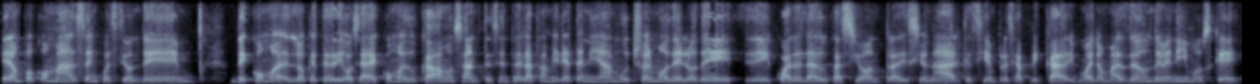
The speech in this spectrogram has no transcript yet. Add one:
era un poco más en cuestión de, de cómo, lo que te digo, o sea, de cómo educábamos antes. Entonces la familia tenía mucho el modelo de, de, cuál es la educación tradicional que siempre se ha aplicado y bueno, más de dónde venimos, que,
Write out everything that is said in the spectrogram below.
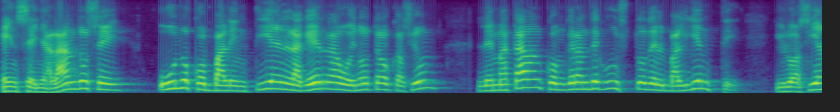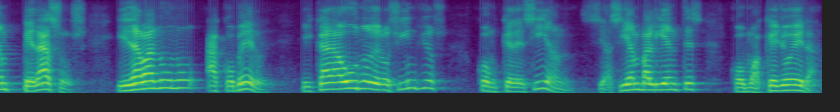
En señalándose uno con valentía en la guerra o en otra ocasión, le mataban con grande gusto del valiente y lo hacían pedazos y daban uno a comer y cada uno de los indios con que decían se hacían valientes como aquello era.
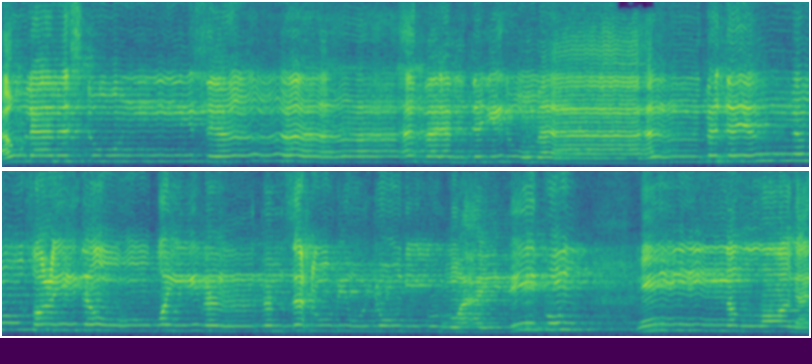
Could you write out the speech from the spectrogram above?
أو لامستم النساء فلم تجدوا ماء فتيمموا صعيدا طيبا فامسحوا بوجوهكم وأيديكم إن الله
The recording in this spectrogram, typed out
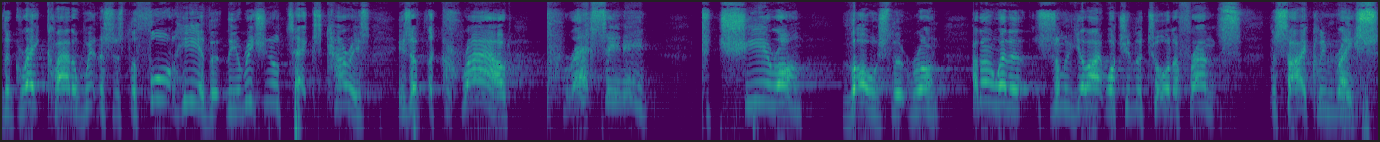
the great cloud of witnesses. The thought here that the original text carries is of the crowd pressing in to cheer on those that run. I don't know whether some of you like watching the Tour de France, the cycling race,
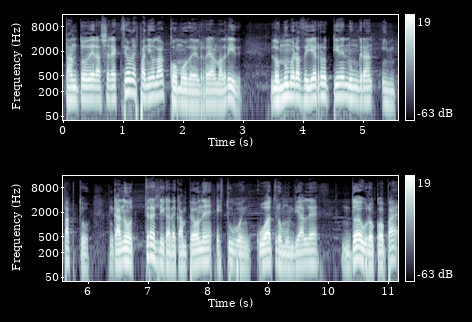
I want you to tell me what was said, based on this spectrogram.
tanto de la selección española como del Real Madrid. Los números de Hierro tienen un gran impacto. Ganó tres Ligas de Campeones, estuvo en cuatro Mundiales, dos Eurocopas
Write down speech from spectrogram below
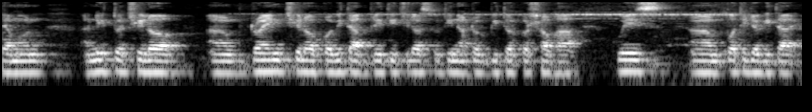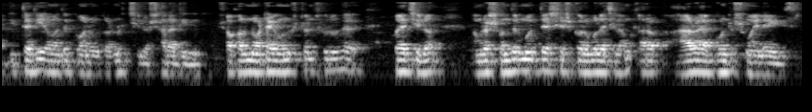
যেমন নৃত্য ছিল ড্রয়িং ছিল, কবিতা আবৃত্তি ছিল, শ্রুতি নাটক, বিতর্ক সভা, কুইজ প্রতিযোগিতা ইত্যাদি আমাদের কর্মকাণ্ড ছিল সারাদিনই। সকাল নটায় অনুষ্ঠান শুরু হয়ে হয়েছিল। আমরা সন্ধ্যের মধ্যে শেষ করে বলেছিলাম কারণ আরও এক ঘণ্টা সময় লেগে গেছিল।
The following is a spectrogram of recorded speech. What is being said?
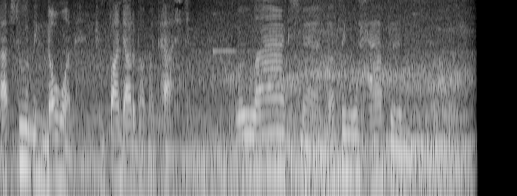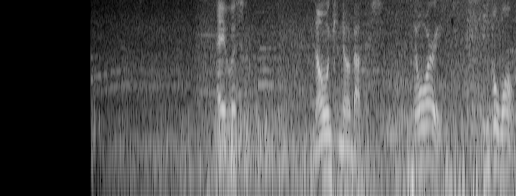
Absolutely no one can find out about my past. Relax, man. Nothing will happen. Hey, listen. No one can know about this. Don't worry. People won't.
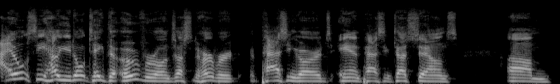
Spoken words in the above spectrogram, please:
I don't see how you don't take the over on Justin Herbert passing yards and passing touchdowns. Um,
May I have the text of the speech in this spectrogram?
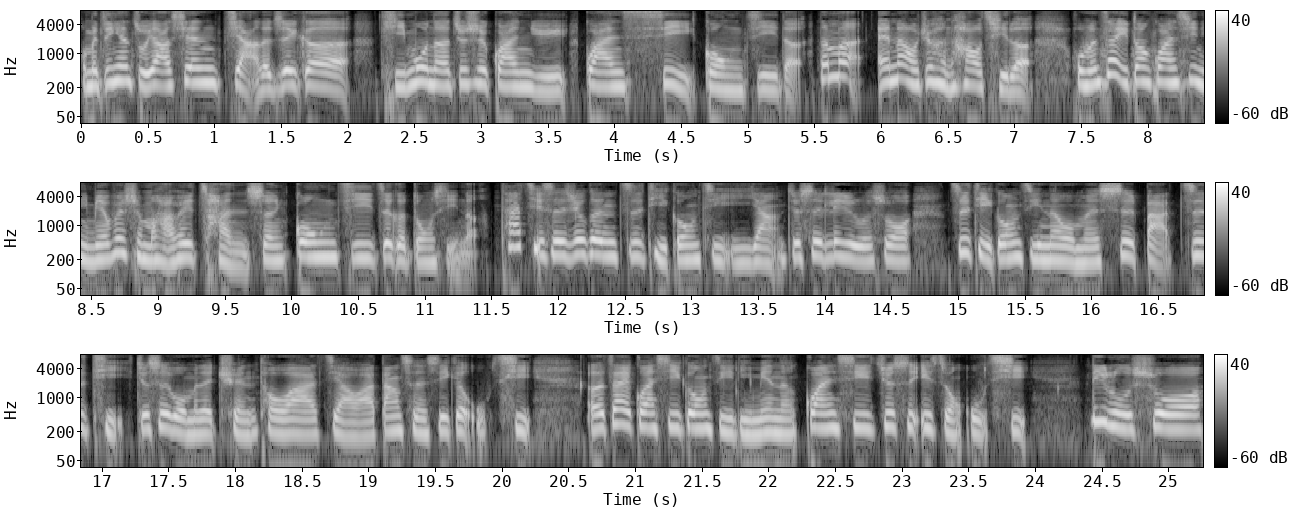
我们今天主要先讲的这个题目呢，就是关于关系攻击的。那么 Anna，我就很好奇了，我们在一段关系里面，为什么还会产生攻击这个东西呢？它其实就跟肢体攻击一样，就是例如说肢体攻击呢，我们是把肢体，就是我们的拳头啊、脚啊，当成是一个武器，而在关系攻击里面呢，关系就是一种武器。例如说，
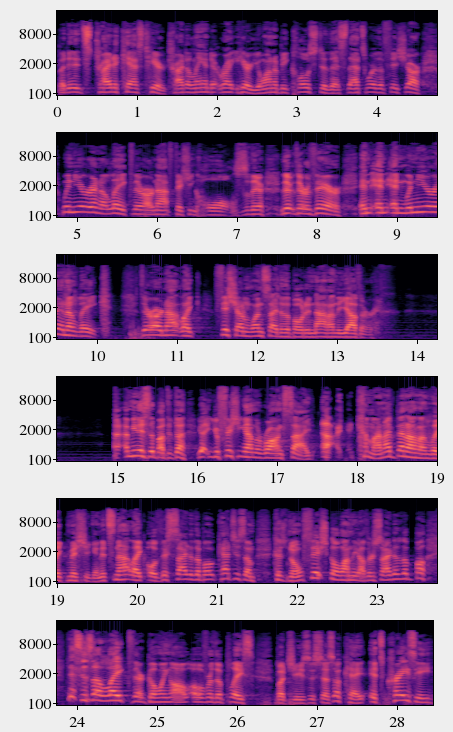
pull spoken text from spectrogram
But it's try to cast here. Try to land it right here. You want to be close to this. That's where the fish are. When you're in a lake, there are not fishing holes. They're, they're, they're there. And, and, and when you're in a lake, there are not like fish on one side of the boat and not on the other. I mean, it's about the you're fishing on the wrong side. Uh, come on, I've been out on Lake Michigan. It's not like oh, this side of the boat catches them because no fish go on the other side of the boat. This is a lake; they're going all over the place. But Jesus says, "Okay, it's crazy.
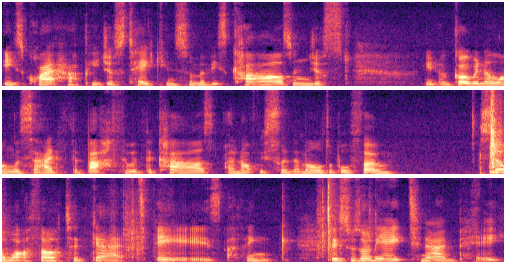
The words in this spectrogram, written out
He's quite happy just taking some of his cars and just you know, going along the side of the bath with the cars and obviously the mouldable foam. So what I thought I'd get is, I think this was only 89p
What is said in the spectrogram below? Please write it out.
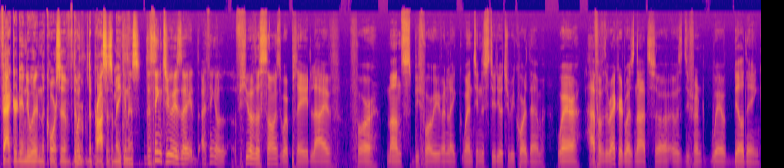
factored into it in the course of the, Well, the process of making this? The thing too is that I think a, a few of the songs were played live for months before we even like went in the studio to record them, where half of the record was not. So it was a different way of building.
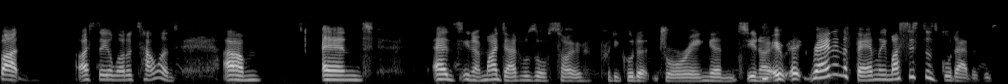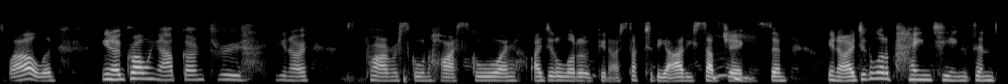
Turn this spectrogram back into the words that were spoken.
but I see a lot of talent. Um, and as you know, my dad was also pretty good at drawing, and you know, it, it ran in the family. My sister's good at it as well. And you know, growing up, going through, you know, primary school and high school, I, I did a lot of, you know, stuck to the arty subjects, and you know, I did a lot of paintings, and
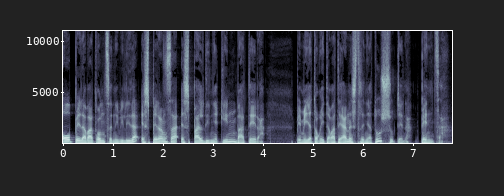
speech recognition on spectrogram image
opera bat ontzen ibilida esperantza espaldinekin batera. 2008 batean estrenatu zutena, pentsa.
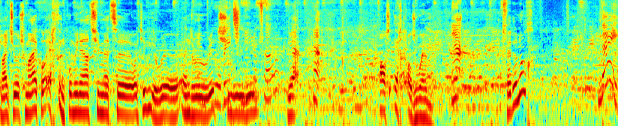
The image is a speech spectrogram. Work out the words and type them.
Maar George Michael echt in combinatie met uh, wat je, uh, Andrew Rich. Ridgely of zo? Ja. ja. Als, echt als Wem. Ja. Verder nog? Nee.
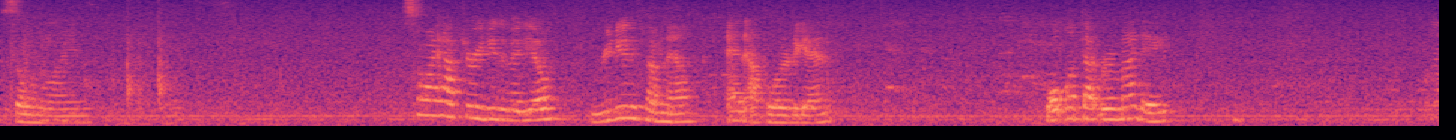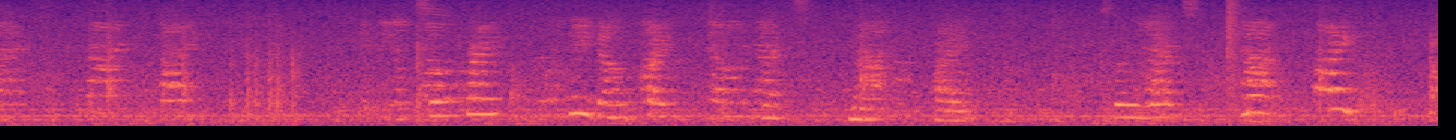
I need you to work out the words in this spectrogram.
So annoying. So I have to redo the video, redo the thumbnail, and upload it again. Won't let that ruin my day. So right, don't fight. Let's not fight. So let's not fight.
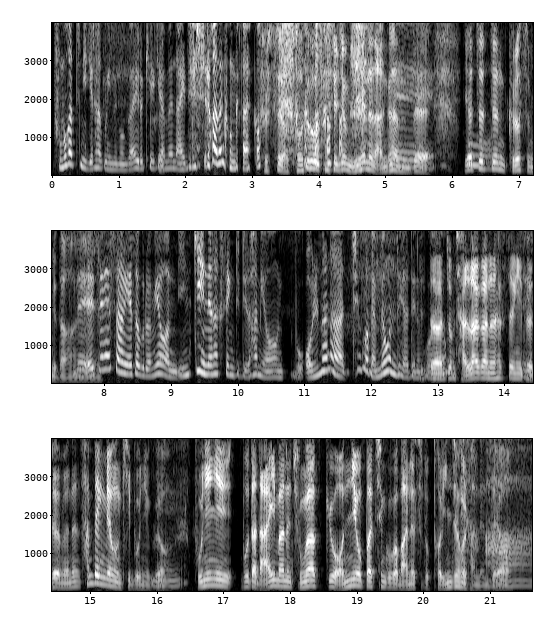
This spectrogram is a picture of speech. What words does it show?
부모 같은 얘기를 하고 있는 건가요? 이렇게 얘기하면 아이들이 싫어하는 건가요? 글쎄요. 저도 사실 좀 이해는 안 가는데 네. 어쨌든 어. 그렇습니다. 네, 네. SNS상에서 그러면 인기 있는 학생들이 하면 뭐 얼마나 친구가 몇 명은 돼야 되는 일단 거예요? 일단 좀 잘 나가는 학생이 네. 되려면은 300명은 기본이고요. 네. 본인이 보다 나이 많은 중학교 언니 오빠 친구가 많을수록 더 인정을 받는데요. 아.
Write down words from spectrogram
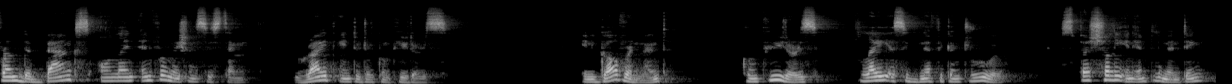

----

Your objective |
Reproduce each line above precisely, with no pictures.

Answer for this exercise |
The speech in this spectrogram has no transcript yet. Add one:
era un poco más en cuestión de, de cómo, lo que te digo, o sea, de cómo educábamos antes. Entonces la familia tenía mucho el modelo de, de, cuál es la educación tradicional que siempre se ha aplicado y bueno, más de dónde venimos, que,
Write out everything that is said in the spectrogram below.
En señalándose uno con valentía en la guerra o en otra ocasión, le mataban con grande gusto del valiente y lo hacían pedazos y daban uno a comer y cada uno de los indios con que decían se hacían valientes como aquello era.
Could you write out the speech from the spectrogram above?
أو لامستم النساء فلم تجدوا ماء فتيمموا صعيدا طيبا فامسحوا بوجوهكم وأيديكم إن الله
The recording in this spectrogram, typed out
the great cloud of witnesses. The thought here that the original text carries is of the crowd pressing in to cheer on those that run. I don't know whether some of you like watching the Tour de France, the cycling race,
I want you to tell me what was said, based on this spectrogram.
tanto de la selección española como del Real Madrid. Los números de Hierro tienen un gran impacto. Ganó tres Ligas de Campeones, estuvo en cuatro Mundiales, dos Eurocopas
Write down speech from spectrogram below
যেমন নৃত্য ছিল ড্রয়িং ছিল, কবিতা আবৃত্তি ছিল, শ্রুতি নাটক, বিতর্ক সভা, কুইজ প্রতিযোগিতা ইত্যাদি আমাদের কর্মকাণ্ড ছিল সারাদিনই। সকাল নটায় অনুষ্ঠান শুরু হয়ে হয়েছিল। আমরা সন্ধ্যের মধ্যে শেষ করে বলেছিলাম কারণ আরও এক ঘণ্টা সময় লেগে গেছিল।
The following is a spectrogram of recorded speech. What is being said?
Absolutely no one can find out about my past. Relax, man. Nothing will happen. Hey, listen. No one can know about this. Don't worry. People won't.
Spoken words in the above spectrogram, please:
I don't see how you don't take the over on Justin Herbert passing yards and passing touchdowns. Um,
May I have the text of the speech in this spectrogram?
我们今天主要先讲的这个题目呢，就是关于关系攻击的。那么 Anna，我就很好奇了，我们在一段关系里面，为什么还会产生攻击这个东西呢？它其实就跟肢体攻击一样，就是例如说肢体攻击呢，我们是把肢体，就是我们的拳头啊、脚啊，当成是一个武器，而在关系攻击里面呢，关系就是一种武器。例如说，
pull spoken text from spectrogram
But it's try to cast here. Try to land it right here. You want to be close to this. That's where the fish are. When you're in a lake, there are not fishing holes. They're, they're, they're there. And, and, and when you're in a lake, there are not like fish on one side of the boat and not on the other. I mean, it's about the you're fishing on the wrong side. Uh, come on, I've been out on Lake Michigan. It's not like oh, this side of the boat catches them because no fish go on the other side of the boat. This is a lake; they're going all over the place. But Jesus says, "Okay, it's crazy.
The words in this spectrogram, written out
He's quite happy just taking some of his cars and just you know, going along the side of the bath with the cars and obviously the mouldable foam. So what I thought I'd get is, I think this was only 89p
What is said in the spectrogram below? Please write it out.
factored into it in the course of the, Well, the process of making this? The thing too is that I think a, a few of the songs were played live for months before we even like went in the studio to record them, where half of the record was not. So it was a different way of building.
Turn this spectrogram back into the words that were spoken.
but I see a lot of talent. Um, and as you know, my dad was also pretty good at drawing, and you know, it, it ran in the family. My sister's good at it as well. And you know, growing up, going through, you know, primary school and high school, I, I did a lot of, you know, stuck to the arty subjects, and you know, I did a lot of paintings, and
speech recognition on spectrogram image
opera bat ontzen ibilida esperantza espaldinekin batera. 2008 batean estrenatu zutena, pentsa.
The image is a speech spectrogram. Work out the words and type them.
Maar George Michael echt in combinatie met uh, wat je, uh, Andrew Rich. Ridgely of zo? Ja. ja. Als, echt als Wem. Ja. Verder nog? Nee.
I need you to work out the words in this spectrogram.
So annoying. So I have to redo the video, redo the thumbnail, and upload it again. Won't let that ruin my day. So right, don't fight. Let's not fight. So let's not fight.
This spectrogram is a picture of speech. What words does it show?
부모 같은 얘기를 하고 있는 건가요? 이렇게 얘기하면 아이들이 싫어하는 건가요? 글쎄요. 저도 사실 좀 이해는 안 가는데 네. 어쨌든 어. 그렇습니다. 네, 네. SNS상에서 그러면 인기 있는 학생들이 하면 뭐 얼마나 친구가 몇 명은 돼야 되는 일단 거예요? 일단 좀 잘 나가는 학생이 네. 되려면은 300명은 기본이고요. 네. 본인이 보다 나이 많은 중학교 언니 오빠 친구가 많을수록 더 인정을 받는데요. 아.
Write down words from spectrogram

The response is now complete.